Published: 2023-02-09 12:00 |
Category: Leadership | Tags: teamwork, awareness, communication, technology, strategy
Doug Belshaw shared a post on team status meetings and why they're generally a waste of time. It got me thinking about two things I'm trying to improve with our (currently distributed) team at work:
- Awareness. We all have different projects going and we want to be generally aware of what each other is doing.
- Team identity. We're still new and forming our own identity within the school corporation. I want people to feel like we are a team, not just a collection of people with similar jobs.
The team identity piece comes in our dedicated time each week to meet together. I generally set the agenda and while I have updates to go over, I always try to build in time to go around the room. The problem is that we don't always need to hear the story behind the work. We're pretty good at talking with one another when we need help, so it's not a communication or coopoeration piece. It was just something team meetings always included, so we included it as well.
Given that we don't always need to know everything, I took Doug's suggestion from his post and put our own status board together. It's a shared space (similar to Trello, like Doug suggested) and each coach is able to keep their own to-do and priority workflows the way they want. Our commitment over the next three weeks is to have cards for our current big-ticket work as well as the next upcoming one. As projects are finished, cards are updated and we can celebrate the work we accomplish. Since we all have access, we can offer help where relevant. I can also see all the projects and make sure everything is within scope. There are two rules we'll keep:
- We don't assign tasks to one another. This is a self-reporting mechanism to streamline communication, not project management.
- You always have at least one card. It might not feel like a "project," but we always have tasks we're doing, even if they're short.
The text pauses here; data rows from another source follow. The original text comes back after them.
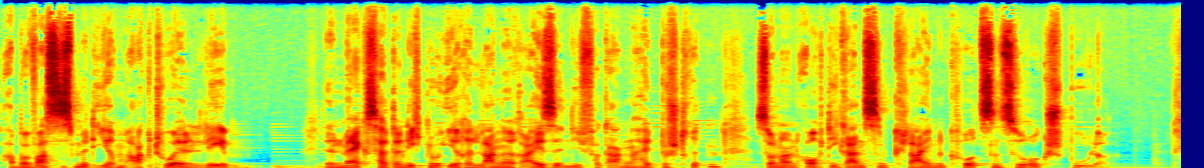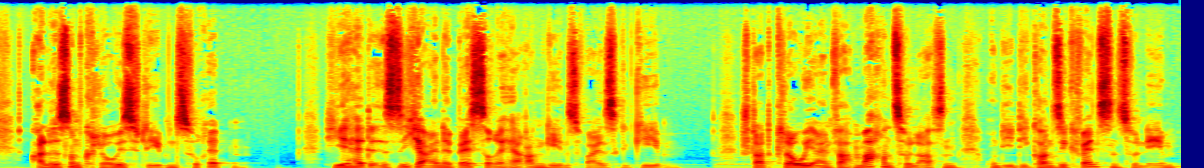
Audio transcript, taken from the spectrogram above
Aber was ist mit ihrem aktuellen Leben? Denn Max hatte nicht nur ihre lange Reise in die Vergangenheit bestritten, sondern auch die ganzen kleinen kurzen Zurückspuler. Alles um Chloes Leben zu retten. Hier hätte es sicher eine bessere Herangehensweise gegeben. Statt Chloe einfach machen zu lassen und ihr die Konsequenzen zu nehmen,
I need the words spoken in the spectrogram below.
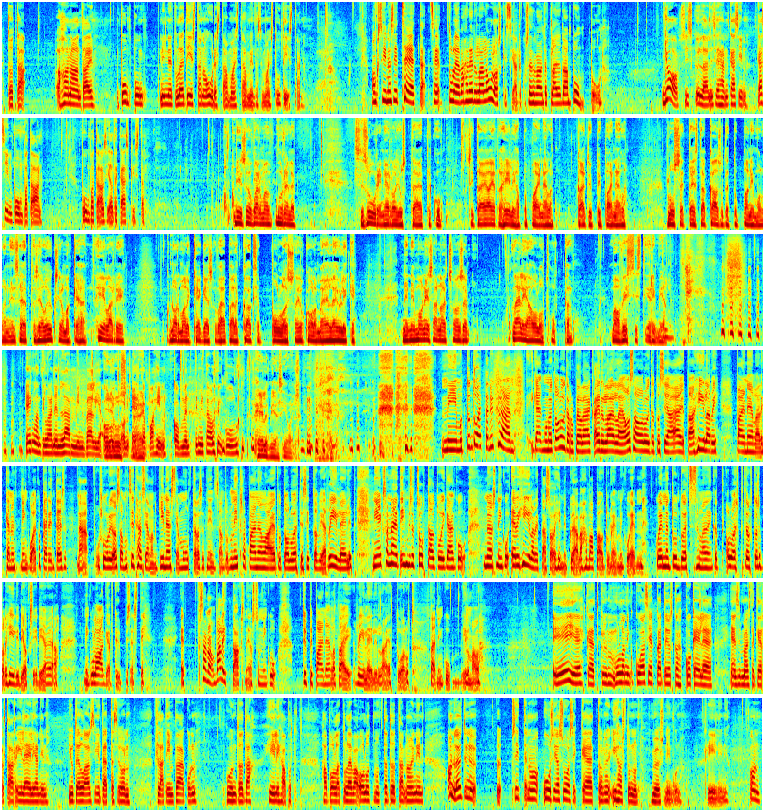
tota, hanaan tai pumppuun, niin ne tulee tiistaina uudestaan maistaa, miltä se maistuu tiistaina. Onko siinä sitten se, että se tulee vähän eri lailla uloskin sieltä, kun sä sanoit, että laitetaan pumppuun? Joo, siis kyllä, eli sehän käsin, käsin pumpataan, pumpataan sieltä käskistä. Niin se on varmaan monelle se suurin ero just tämä, että kun sitä ei ajeta hiilihappopaineella tai typpipaineella, plus ettei sitä ole kaasutettu panimolla, niin se, että siellä on yksi ilmakehä hiilari, kun normaali kegeessä on vähän päälle kaksi ja pulloissa jo kolme, ellei ylikin, niin, niin moni sanoo, että se on se väliä olut, mutta Mä oon vissisti eri mieltä. Niin. Englantilainen lämmin väliä olut Just on näin. ehkä pahin kommentti, mitä olen kuullut. Helmiä sijoille. Niin, mutta tuntuu, että nykyään ikään kuin noita oluita rupeaa olemaan aika eri lailla ja osa oluita tosiaan ajetaan hiilaripaineella, eli nyt niin kuin aika perinteiset nämä suuri osa, mutta sittenhän siellä on Guinness ja muut tällaiset niin sanotut nitropaineella ajetut oluet ja sitten on vielä riileilit. Niin eikö ole näin, että ihmiset suhtautuu ikään kuin myös niin kuin eri hiilaritasoihin nykyään vähän vapautuneemmin kuin ennen? Kun ennen tuntuu, että se sellainen, että oluessa pitää olla tosi paljon hiilidioksidia ja niin kuin laagertyyppisesti. Et sano, valittaako ne, jos on niin kuin typpipaineella tai riileilillä ajettu ollut tai niin kuin ilmalla? Ei ehkä, että kyllä mulla niin kuin asiakkaita, jotka kokeilee ensimmäistä kertaa riileiliä, niin jutellaan siitä, että se on flatimpää kuin, kuin tota hiilihapolla tuleva olut, mutta tota noin, niin on löytynyt sitten on uusia suosikkeja, että on ihastunut myös niin kuin riiliin. Ja on.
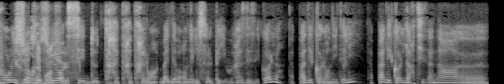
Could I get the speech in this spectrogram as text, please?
Pour le sur-mesure, c'est de très très très loin. Bah, D'abord, on est les seuls pays où il reste des écoles. T'as pas d'école en Italie. T'as pas d'école d'artisanat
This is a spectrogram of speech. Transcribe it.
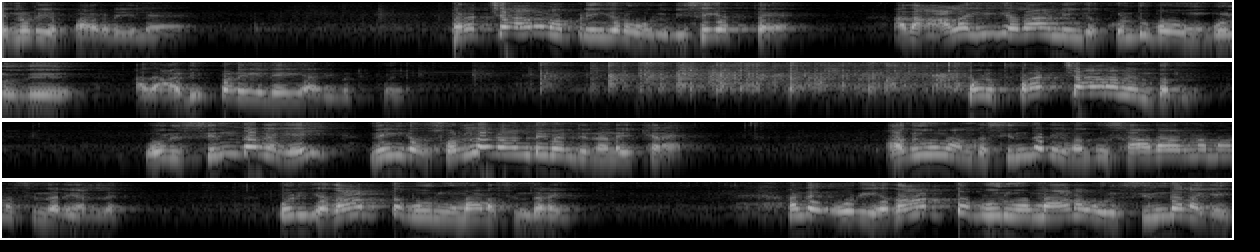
என்னுடைய பார்வையில் பிரச்சாரம் அப்படிங்கிற ஒரு விஷயத்தை அதை அழகியலாக நீங்கள் கொண்டு போகும் பொழுது அது அடிப்படையிலேயே அடிபட்டு போயிடும் ஒரு பிரச்சாரம் என்பது ஒரு சிந்தனையை நீங்கள் சொல்ல வேண்டும் என்று நினைக்கிற அதுவும் அந்த சிந்தனை வந்து சாதாரணமான சிந்தனை அல்ல. ஒரு யதார்த்த பூர்வமான சிந்தனை. அந்த ஒரு யதார்த்தபூர்வமான ஒரு சிந்தனையை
Overcommunication is better than undercommunication.
We're going to try this for three weeks and then revisit as a team to see if it's helping fix the problems we identified and make adjustments to the expectations if necessary.